The "surprise" this article talks about is how suprised you will be how many people turn to canniblism. That is what we or most likely our children and grandchildren have to look forward to.

But our government feels it needs more study.

That's a fact! 03.May.2005 12:10

D. Burbeck

The mini ice age lasted less than ten years, but the growing season failed all over Europe and scientists found evidence of severe drought in North America.

They believe now that these events are all closely tied to the Atlantic Conveyor which, if it shuts down, fails to circulate tropical warmth to the upper lattitudes.......and the growing season is sharply reduced.

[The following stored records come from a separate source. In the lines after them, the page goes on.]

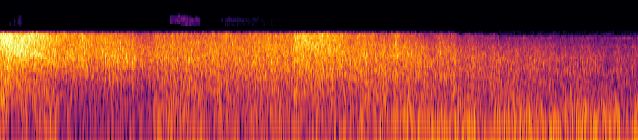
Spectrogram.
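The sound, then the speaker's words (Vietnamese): Deep rumbling thunder outside an ancient ruined fortress after the rain has stopped, a loud, steady low roar that continues without a break from start to finish. “mưa đã ngớt từ lâu, song tiếng sấm trầm đục vẫn vang lên đùng đùng như chưa từng dứt.”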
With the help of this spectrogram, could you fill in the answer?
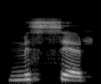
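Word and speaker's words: Monsieur: guide is uh saying bonjour Mis this word is pronounced as Miss bonjour Miss so the tourist is saying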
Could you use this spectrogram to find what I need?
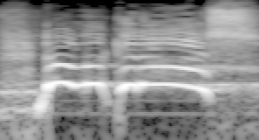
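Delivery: very high, squeaky, tiny voice. Voicing microscopic protozoans answering the speaker's question, in a tiny squeaky microscopic voice. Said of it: "in their little squeaky microscopic voices".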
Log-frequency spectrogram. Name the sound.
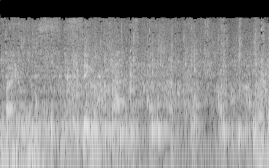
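toilet flushing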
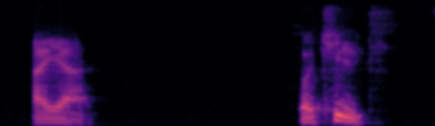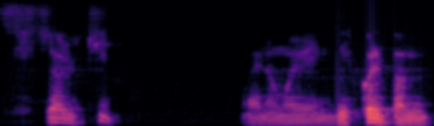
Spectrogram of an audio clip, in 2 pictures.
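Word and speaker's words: Xóchitl: Se pronuncia con S. Allá. Xochitl.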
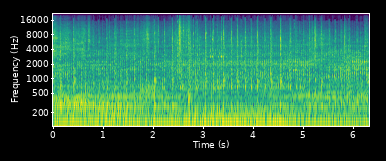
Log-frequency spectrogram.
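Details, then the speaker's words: 2001 Polaris Xplorer 250 4x4 quad, just revived with starting fluid: even, low putter at idle with steady rhythm, no misses or knocks; normal idle. "can't believe that that thing sounds great"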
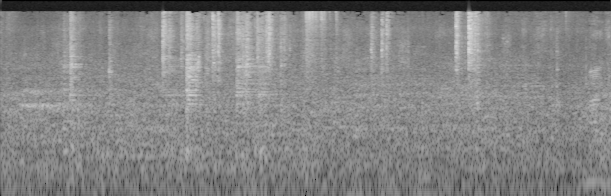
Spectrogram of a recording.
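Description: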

This idea of abrupt climate change needs no further study at all. What needs study is why people are not marching on Washington DC demanding immediate

Virtual march, virtual solution 03.May.2005 18:47


It's at  http://www.stopglobalwarming.org/. However, it's from the people who are trumpeting the CLIMATE STEWARDSHIP ACT like its the solution to everything and like its emissions cuts are even close to what's needed. Kyoto is not even close either. The Green Party is really our only hope. That or THE PEAK, as bleak as that might be.

false comparisons 03.May.2005 19:36


the study talks about dramatic changes 100,000 and 12,000 years ago
then talks about some ancient civilizations
as if they were cotemporal
however the "ancient civilizations" flourished within the last 4,000 years
well within the modern mild stable period

notice how they pair in the same sentence
"collapse of some ancient civilizations"
"but humans have shown great resilience as well"
glossing over that "collapse" means war and starvation
severely culling the herd

the 1930's dust bowl was not really a big deal climatically
the rains failed
but the dust was due to stripping native prairie ground cover
exposing naked soil under failed cotton monoculture
and banks' profit taking policies

similarly many of those ancient civilizations
were killed by their own economic policies
minor climatic changed merely tripped the trap
of salinified fields

irrigation has a built-in blowback
you can never stop
if one flooding is missed due to drought or war
accumulated salts kill whatever tries to grow

the falsest comparison of all
previous civilizations with few spectacular exceptions
stayed close to their food
both close in physical distance
and close in supportable population

natural selection applies to us too
that means not just being big enough to take our neighbours' food
but also being close enough to neighbours who have food to take

the council is pulling entire bails of wool over our eyes

rediculus post 03.May.2005 22:22

analysis by the dude

Is the climate a factor in local values that control enron/pge assets? Is a mini ice age relavent to your being robbed blind by a oligopoly?

WTF Is this bait an switch? Irrelevancy to a new level!